And of course, complicating this thorny issue even further is how such financial strains on housing affect Durham’s racial communities in vastly different ways.
Like many cities across the United States, Durham has a long history of its black residents being affected by the practice of redlining – in which residents of “undesirable neighborhoods” are denied the same financial resources as residents elsewhere. Redlining is a huge problem that affects more than just Durham, of course, but Durham itself is still wrangling with the thorny and discriminatory history of redlining. Since the majority of U.S. household wealth is directly tied to homeownership, black families that were relegated to redlined districts never got to take advantage of rising property values or the types of home and business loans available to residents in non-redlined districts.
Those historical trends draw a direct throughline to Durham's modern-day black residents, who still face a major income discrepancy compared with the city’s white and Asian populations. In Durham, black and Hispanic families experience poverty at a rate of 24% and 32% of their respective populations, compared with 8% and 17% poverty rates among whites and Asians. The figures for median income are even more dire, with the median white Durham resident making around $68,000 yearly, compared with just $40,000 for the median black resident and $41,000 for the median Hispanic resident.
From 2019 to 2020, the number of shooting victims in Durham NC spiked by over 66% year-over-year, and over the past 5 years, the city has tallied an average of 200 gun violence victims per year.
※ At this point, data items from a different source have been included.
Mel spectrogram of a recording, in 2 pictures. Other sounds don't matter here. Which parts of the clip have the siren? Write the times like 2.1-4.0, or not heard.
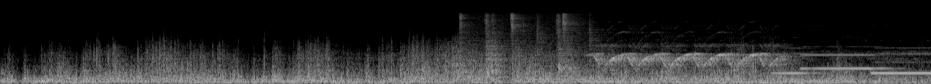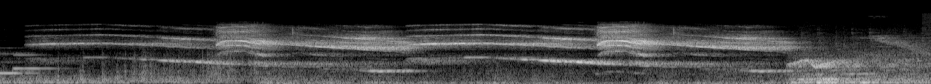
4.5-18.5.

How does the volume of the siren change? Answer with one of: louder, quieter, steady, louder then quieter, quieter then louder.
louder.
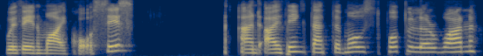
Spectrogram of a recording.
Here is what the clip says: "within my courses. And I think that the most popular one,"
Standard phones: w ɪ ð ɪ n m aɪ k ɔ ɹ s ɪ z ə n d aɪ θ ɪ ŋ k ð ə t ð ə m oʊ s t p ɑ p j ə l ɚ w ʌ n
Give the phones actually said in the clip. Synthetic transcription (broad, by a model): w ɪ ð ɪ n m aɪ k ɔ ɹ s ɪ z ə n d aɪ θ ɪ ŋ k ð ə t ð ə m oʊ s t p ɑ p j l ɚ w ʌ n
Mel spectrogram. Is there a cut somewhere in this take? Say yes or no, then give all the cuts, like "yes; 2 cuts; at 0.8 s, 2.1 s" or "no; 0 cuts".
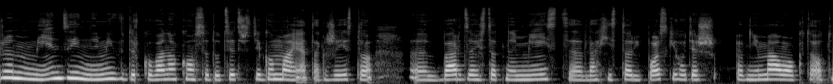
no; 0 cuts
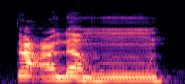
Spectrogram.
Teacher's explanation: واو ساکن سے پہلے پیش ہے تو واو مدہ بنے گی، اسے ایک الف کی مقدار کھینچ کر پڑھا جائے گا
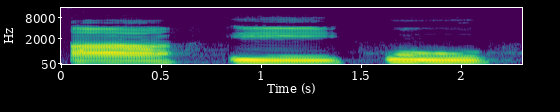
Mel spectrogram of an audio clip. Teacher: दूसरा होता है आपका दीर्घ स्वर। इनके उच्चारण में हास्य स्वर से दुगना अर्थात 2 मात्रा का समय लगता है।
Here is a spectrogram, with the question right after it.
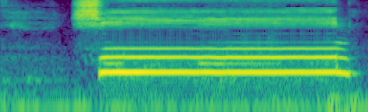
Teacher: اس کو ہم 5 الف جتنا لمبا کر کے پڑھیں گے۔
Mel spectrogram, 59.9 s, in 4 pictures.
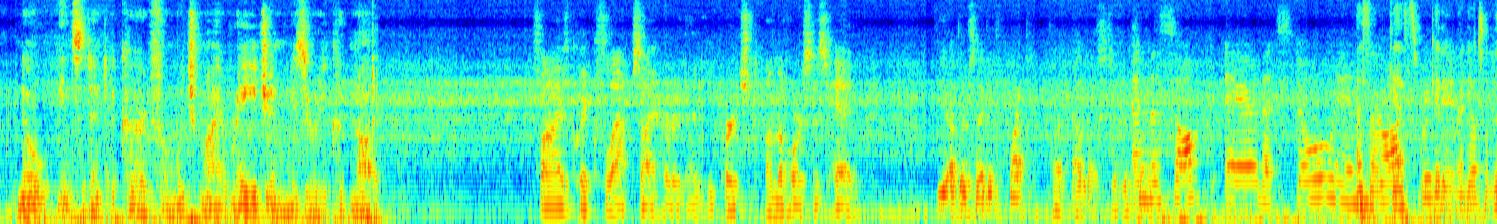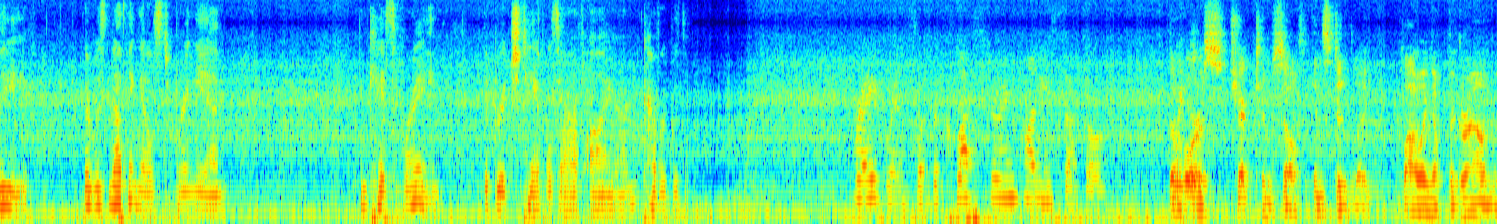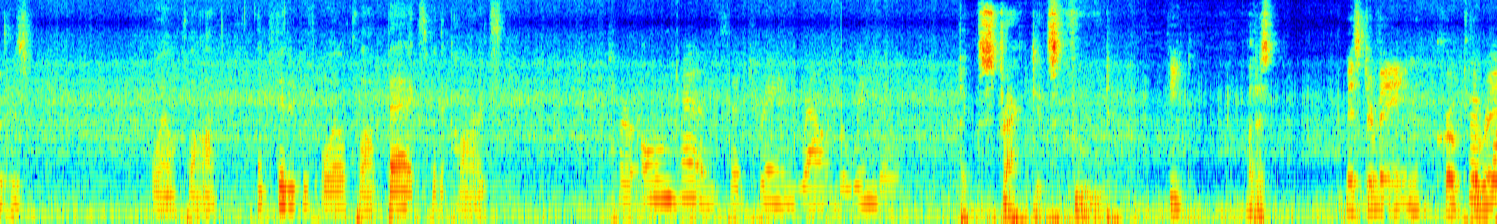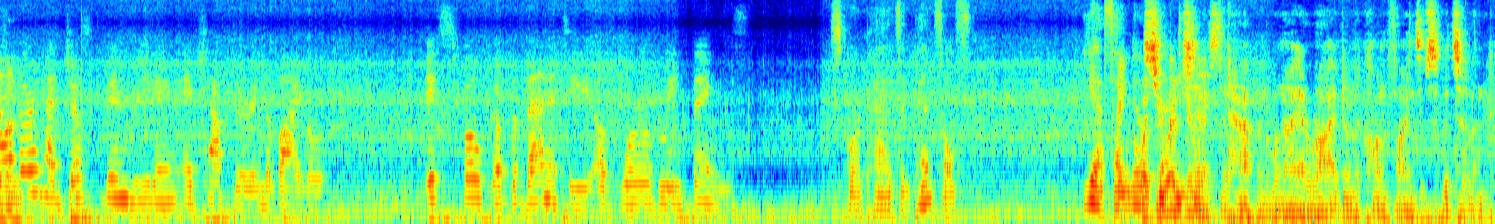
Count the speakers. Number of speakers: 5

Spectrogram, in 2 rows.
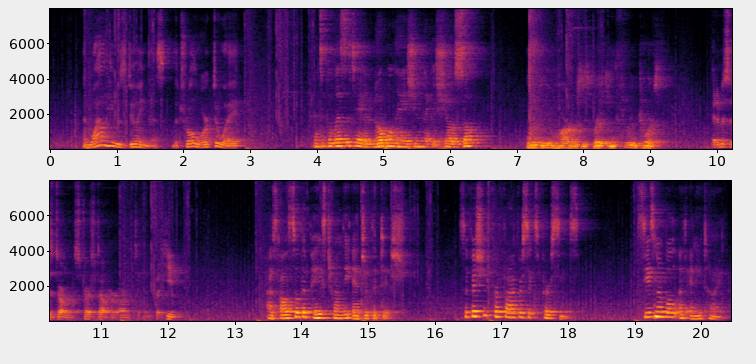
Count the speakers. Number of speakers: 5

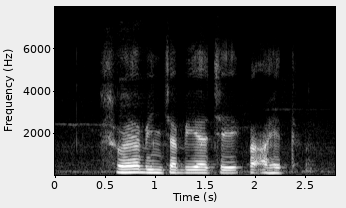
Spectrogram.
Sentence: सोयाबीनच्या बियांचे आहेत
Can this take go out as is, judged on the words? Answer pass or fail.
pass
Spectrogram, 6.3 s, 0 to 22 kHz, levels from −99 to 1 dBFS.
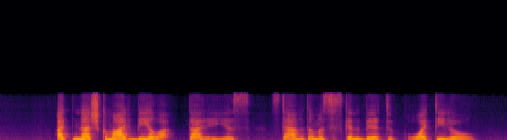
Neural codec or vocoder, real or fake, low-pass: codec, 16 kHz, 0.2 kbps, FocalCodec; fake; 7.2 kHz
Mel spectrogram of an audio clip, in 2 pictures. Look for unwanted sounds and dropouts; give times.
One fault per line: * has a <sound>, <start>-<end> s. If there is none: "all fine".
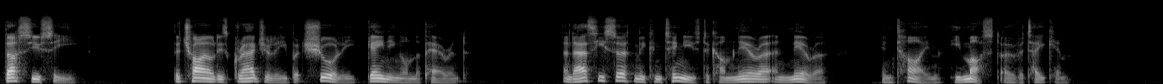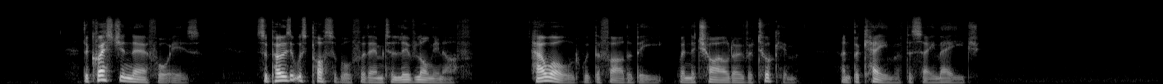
all fine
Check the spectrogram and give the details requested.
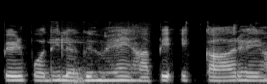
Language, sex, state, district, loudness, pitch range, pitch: Hindi, female, Chhattisgarh, Raipur, -19 LUFS, 180-190 Hz, 185 Hz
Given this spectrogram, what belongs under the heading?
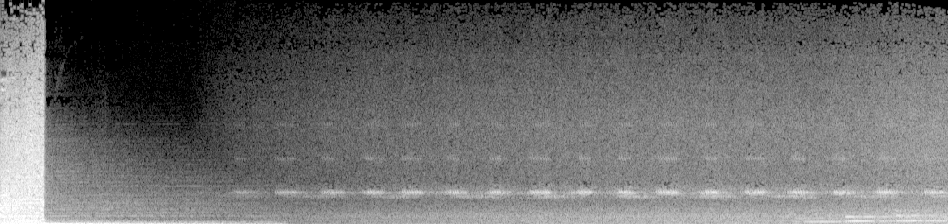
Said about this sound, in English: Choirs of crickets filled the sky like a cascading cacophony.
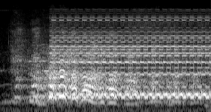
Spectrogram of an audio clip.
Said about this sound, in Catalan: El telèfon.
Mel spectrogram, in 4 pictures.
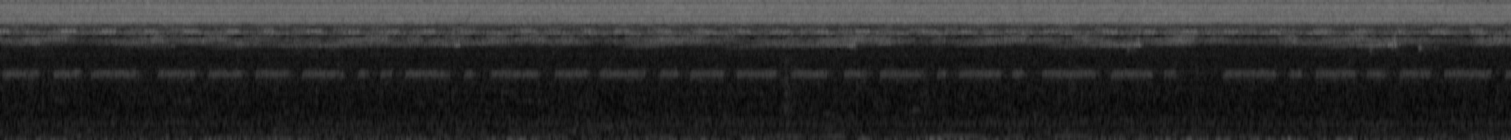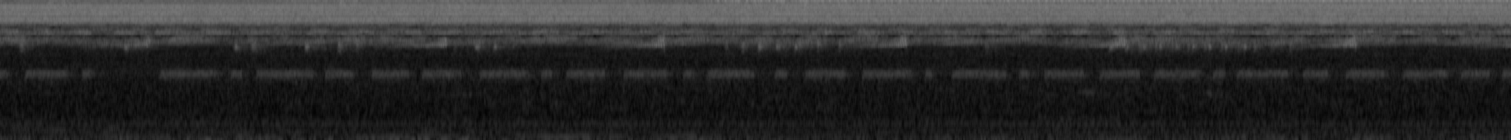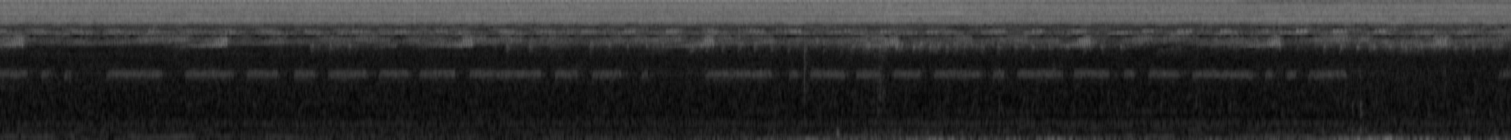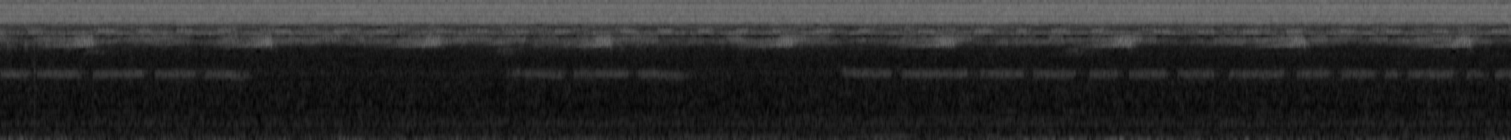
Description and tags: Recorded at Choco, Colombia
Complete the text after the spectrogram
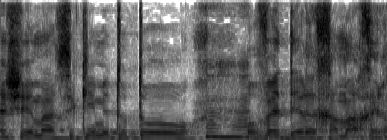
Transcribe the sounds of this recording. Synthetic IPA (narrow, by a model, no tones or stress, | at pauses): eʃeemːaːsikimet̪ot̪oovedːeʁe̞χhamaχḛʁ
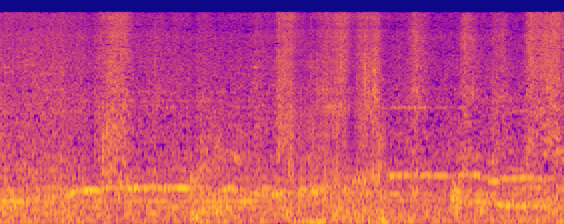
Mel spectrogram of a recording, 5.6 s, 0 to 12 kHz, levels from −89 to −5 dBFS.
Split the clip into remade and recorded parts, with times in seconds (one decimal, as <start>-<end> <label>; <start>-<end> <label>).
0.0-2.8 recorded; 2.8-3.9 remade; 3.9-5.6 recorded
Perhaps even more alarmingly, out of the 1011 distinct shooting incidents over the past five years (resulting in 1,188 victims) only 74 convictions were handed down in Durham courts. Studies have shown that, on average, 85% of Durham’s gun violence incidents end without a single arrest or conviction, period.
Clearance rates – that is, shooting cases that result in at least an arrest or conviction – were even more dismal in non-fatal gun violence incidents in Durham, NC. Among shooting incidents with no fatalities, Durham police only managed to clear 16% of total cases.
Safety is a major concern among the residents of Durham, NC and will surely factor to be a major issue on the minds of voters come election time – and the trend for gun violence and gun safety in Durham over the past half-decade is not a particularly encouraging one, leaving issues related to gun violence as a significant problem for the city’s leaders, elected officials, and prospective candidates to keep addressing.
Gun violence has become such a major point of contention ahead of Durham’s elections that the mayor of Durham, NC, Elaine O’Neal, centered her State of the City address around the topic of gun violence. She even included that she personally knew victims whose lives were taken away by gun violence in the city, which helps underscore just how deeply and viscerally this issue is felt among many Durhamn, NC voters.
For such critical issues facing the city of Durham, NC, it’s important that voters are aware of the full scope of their options – including nonpartisan, independent candidates that are Good Party certified. To learn more about Good Party's mission, get involved in local politics, join community initiatives for change, and receive updates on Durham’s 2023 elections, sign up for Good Party’s weekly newsletter. You can also get ready for election day by registering to vote by Friday, September 15.